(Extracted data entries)
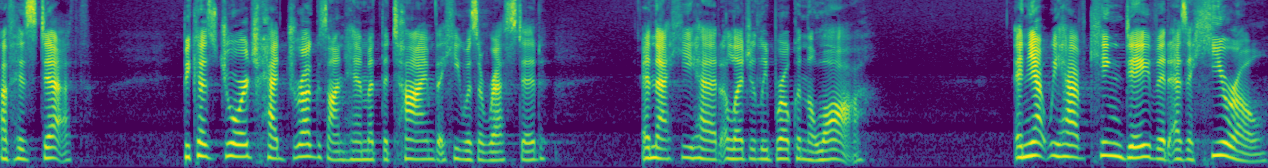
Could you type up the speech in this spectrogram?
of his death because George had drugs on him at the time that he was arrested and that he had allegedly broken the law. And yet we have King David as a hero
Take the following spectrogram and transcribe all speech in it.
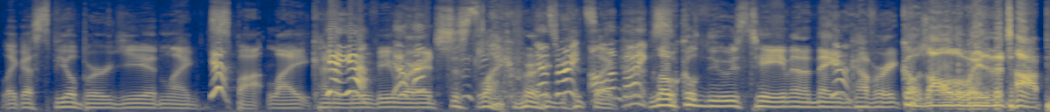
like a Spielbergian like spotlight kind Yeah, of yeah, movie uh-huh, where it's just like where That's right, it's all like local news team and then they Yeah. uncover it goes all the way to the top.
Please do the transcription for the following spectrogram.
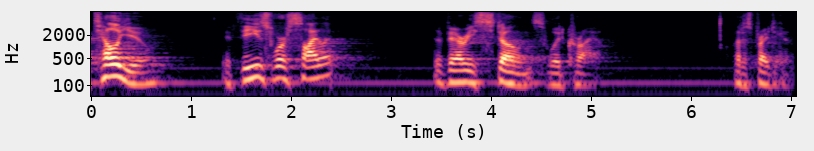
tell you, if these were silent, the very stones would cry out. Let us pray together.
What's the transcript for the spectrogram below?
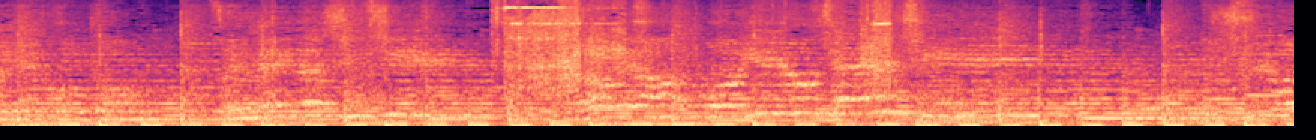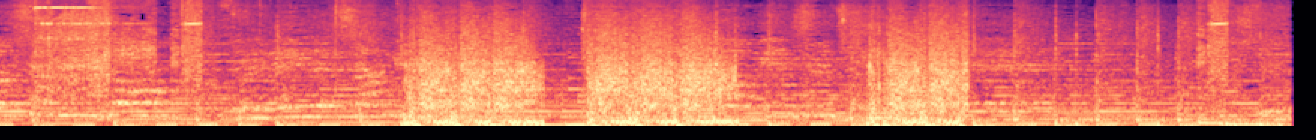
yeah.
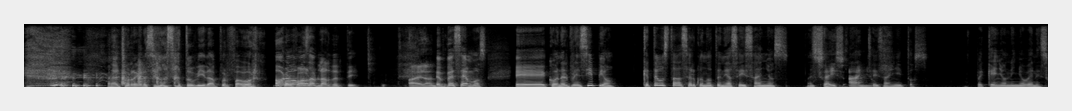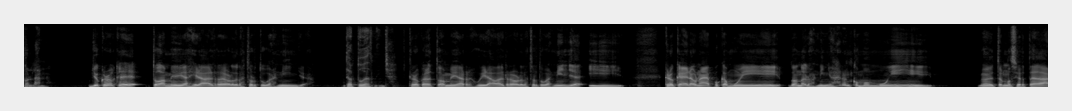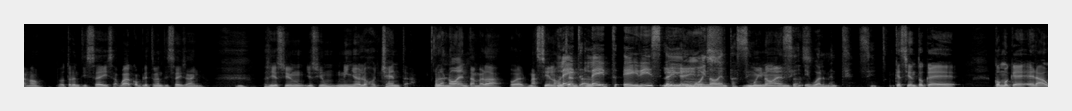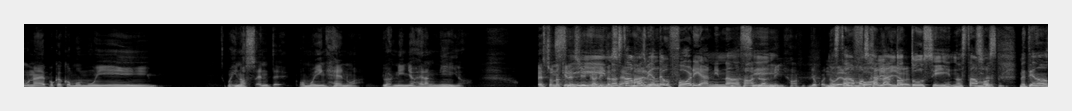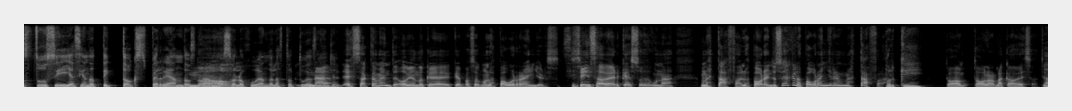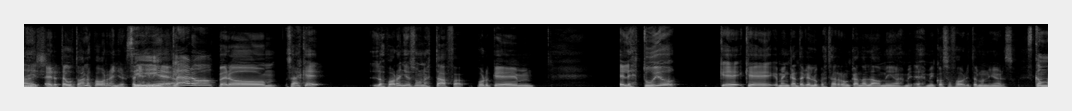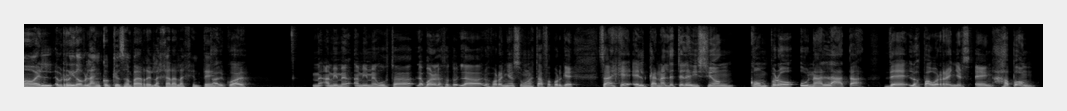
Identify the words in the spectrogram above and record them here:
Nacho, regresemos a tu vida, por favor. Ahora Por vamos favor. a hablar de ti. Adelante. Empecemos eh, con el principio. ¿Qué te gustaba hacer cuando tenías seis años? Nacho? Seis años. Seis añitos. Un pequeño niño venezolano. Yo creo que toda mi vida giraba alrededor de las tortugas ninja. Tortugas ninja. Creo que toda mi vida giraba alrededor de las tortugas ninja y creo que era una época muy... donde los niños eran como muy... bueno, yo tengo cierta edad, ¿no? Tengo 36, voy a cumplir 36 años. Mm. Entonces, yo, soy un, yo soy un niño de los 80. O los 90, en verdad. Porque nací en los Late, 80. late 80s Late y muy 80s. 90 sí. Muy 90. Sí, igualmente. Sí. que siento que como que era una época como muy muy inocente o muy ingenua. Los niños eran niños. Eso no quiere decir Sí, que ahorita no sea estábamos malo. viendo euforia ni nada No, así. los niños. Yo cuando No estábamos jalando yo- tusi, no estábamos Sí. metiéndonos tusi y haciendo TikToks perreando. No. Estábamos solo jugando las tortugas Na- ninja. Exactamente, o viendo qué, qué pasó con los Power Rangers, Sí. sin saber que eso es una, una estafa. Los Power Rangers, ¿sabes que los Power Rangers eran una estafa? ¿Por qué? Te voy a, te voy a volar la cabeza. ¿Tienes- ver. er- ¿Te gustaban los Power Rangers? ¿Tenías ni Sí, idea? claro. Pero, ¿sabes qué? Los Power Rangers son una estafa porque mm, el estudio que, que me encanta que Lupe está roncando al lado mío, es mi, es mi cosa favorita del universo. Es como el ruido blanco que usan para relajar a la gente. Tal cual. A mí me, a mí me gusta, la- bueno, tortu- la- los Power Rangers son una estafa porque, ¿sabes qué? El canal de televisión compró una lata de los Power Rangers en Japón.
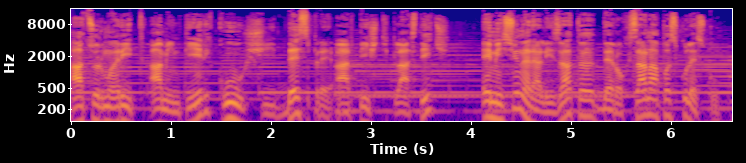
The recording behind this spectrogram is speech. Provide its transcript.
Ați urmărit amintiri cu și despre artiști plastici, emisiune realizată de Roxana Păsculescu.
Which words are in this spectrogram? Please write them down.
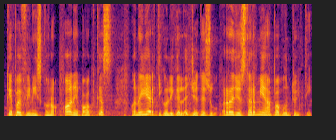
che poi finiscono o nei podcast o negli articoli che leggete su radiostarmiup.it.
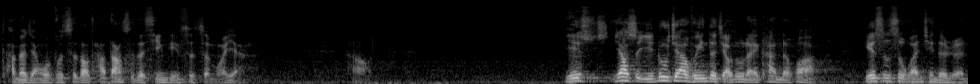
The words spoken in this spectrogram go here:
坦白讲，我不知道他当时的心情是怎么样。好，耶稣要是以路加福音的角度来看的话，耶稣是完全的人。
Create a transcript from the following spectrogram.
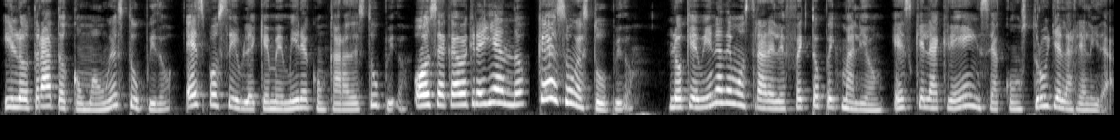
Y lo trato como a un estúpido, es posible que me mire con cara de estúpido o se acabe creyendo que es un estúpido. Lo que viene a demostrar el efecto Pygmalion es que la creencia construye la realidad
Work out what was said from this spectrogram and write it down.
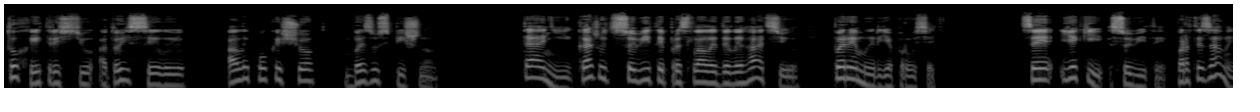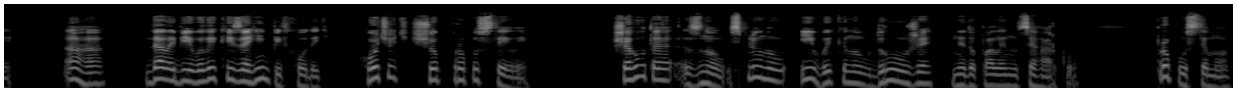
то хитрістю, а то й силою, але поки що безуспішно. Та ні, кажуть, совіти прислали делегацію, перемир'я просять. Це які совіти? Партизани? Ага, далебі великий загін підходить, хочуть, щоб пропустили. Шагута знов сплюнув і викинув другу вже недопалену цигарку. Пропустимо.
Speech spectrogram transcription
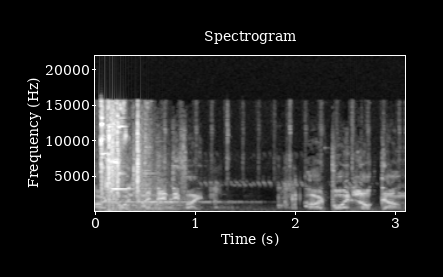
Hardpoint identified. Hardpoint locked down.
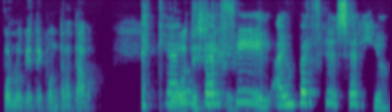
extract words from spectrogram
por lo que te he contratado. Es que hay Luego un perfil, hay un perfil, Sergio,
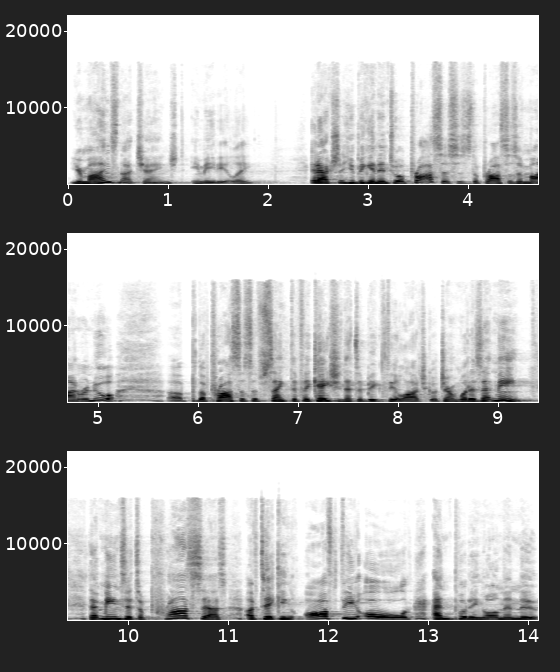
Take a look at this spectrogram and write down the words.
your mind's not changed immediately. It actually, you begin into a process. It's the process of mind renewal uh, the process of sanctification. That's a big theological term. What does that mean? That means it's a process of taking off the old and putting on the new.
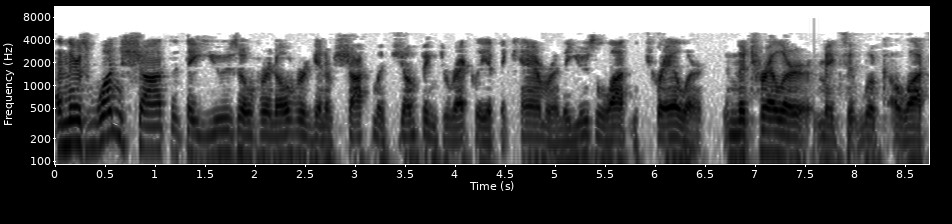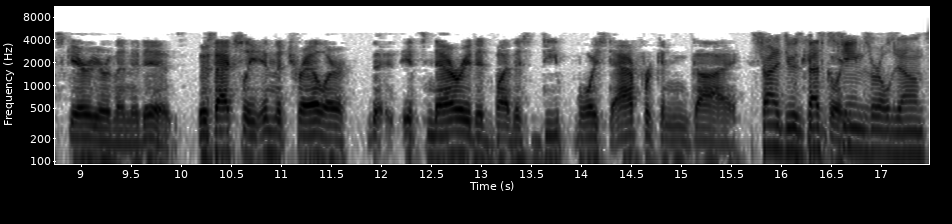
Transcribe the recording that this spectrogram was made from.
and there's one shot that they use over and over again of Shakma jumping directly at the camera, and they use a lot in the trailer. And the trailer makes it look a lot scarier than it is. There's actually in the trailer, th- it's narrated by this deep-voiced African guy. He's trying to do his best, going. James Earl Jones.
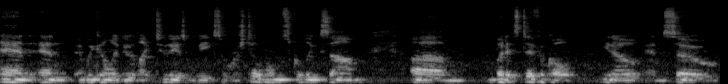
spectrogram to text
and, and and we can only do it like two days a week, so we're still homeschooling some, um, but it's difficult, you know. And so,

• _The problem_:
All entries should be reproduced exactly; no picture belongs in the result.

• _Task answer_:
Could you type up the speech in this spectrogram?
of his death because George had drugs on him at the time that he was arrested and that he had allegedly broken the law. And yet we have King David as a hero
Take the following spectrogram and transcribe all speech in it.
like a Spielbergian like spotlight kind Yeah, of yeah, movie uh-huh, where it's just like where That's right, it's all like local news team and then they Yeah. uncover it goes all the way to the top.
Please do the transcription for the following spectrogram.
tell you, if these were silent, the very stones would cry out. Let us pray together.
What's the transcript for the spectrogram below?
yeah.
Identify the words in the spectrogram above and record them here:
Nacho, regresemos a tu vida, por favor. Ahora Por vamos favor. a hablar de ti. Adelante. Empecemos eh, con el principio. ¿Qué te gustaba hacer cuando tenías seis años? Nacho? Seis años. Seis añitos. Un pequeño niño venezolano. Yo creo que toda mi vida giraba alrededor de las tortugas ninja. Tortugas ninja. Creo que toda mi vida giraba alrededor de las tortugas ninja y creo que era una época muy... donde los niños eran como muy... bueno, yo tengo cierta edad, ¿no? Tengo 36, voy a cumplir 36 años. Mm. Entonces, yo, soy un, yo soy un niño de los 80. O los 90, en verdad. Porque nací en los Late, 80. late 80s Late y muy 80s. 90 sí. Muy 90. Sí, igualmente. Sí. que siento que como que era una época como muy muy inocente o muy ingenua. Los niños eran niños. Eso no quiere decir Sí, que ahorita no sea estábamos malo. viendo euforia ni nada No, así. los niños. Yo cuando No estábamos jalando yo- tusi, no estábamos Sí. metiéndonos tusi y haciendo TikToks perreando. No. Estábamos solo jugando las tortugas Na- ninja. Exactamente, o viendo qué, qué pasó con los Power Rangers, Sí. sin saber que eso es una, una estafa. Los Power Rangers, ¿sabes que los Power Rangers eran una estafa? ¿Por qué? Te voy a, te voy a volar la cabeza. ¿Tienes- ver. er- ¿Te gustaban los Power Rangers? ¿Tenías ni Sí, idea? claro. Pero, ¿sabes qué? Los Power Rangers son una estafa porque mm, el estudio que, que me encanta que Lupe está roncando al lado mío, es mi, es mi cosa favorita del universo. Es como el ruido blanco que usan para relajar a la gente. Tal cual. A mí me, a mí me gusta, la- bueno, tortu- la- los Power Rangers son una estafa porque, ¿sabes qué? El canal de televisión compró una lata de los Power Rangers en Japón.
The recording behind this spectrogram is speech. Provide its transcript.
Ați urmărit amintiri cu și despre artiști plastici, emisiune realizată de Roxana Păsculescu.
Which words are in this spectrogram? Please write them down.
che poi finiscono o nei podcast o negli articoli che leggete su radiostarmiup.it.
The words spoken in this spectrogram go here:
坦白讲，我不知道他当时的心情是怎么样。好，耶稣要是以路加福音的角度来看的话，耶稣是完全的人。
Create a transcript from the following spectrogram.
Y lo trato como a un estúpido, es posible que me mire con cara de estúpido o se acabe creyendo que es un estúpido. Lo que viene a demostrar el efecto Pygmalion es que la creencia construye la realidad
Work out what was said from this spectrogram and write it down.
то хитрістю, а то й силою, але поки що безуспішно. Та ні, кажуть, совіти прислали делегацію, перемир'я просять. Це які совіти? Партизани? Ага, далебі великий загін підходить, хочуть, щоб пропустили. Шагута знов сплюнув і викинув другу вже недопалену цигарку. Пропустимо.
Speech spectrogram transcription
Hardpoint identified. Hardpoint locked down.
extract words from spectrogram
por lo que te he contratado. Es que hay Luego un perfil, hay un perfil, Sergio,
Take a look at this spectrogram and write down the words.
your mind's not changed immediately. It actually, you begin into a process. It's the process of mind renewal uh, the process of sanctification. That's a big theological term. What does that mean? That means it's a process of taking off the old and putting on the new.
Transcribe the recording that this spectrogram was made from.
and there's one shot that they use over and over again of Shakma jumping directly at the camera, and they use a lot in the trailer. And the trailer makes it look a lot scarier than it is. There's actually in the trailer, th- it's narrated by this deep-voiced African guy. He's trying to do his best, going. James Earl Jones.
spectrogram to text
and, and and we can only do it like two days a week, so we're still homeschooling some, um, but it's difficult, you know. And so,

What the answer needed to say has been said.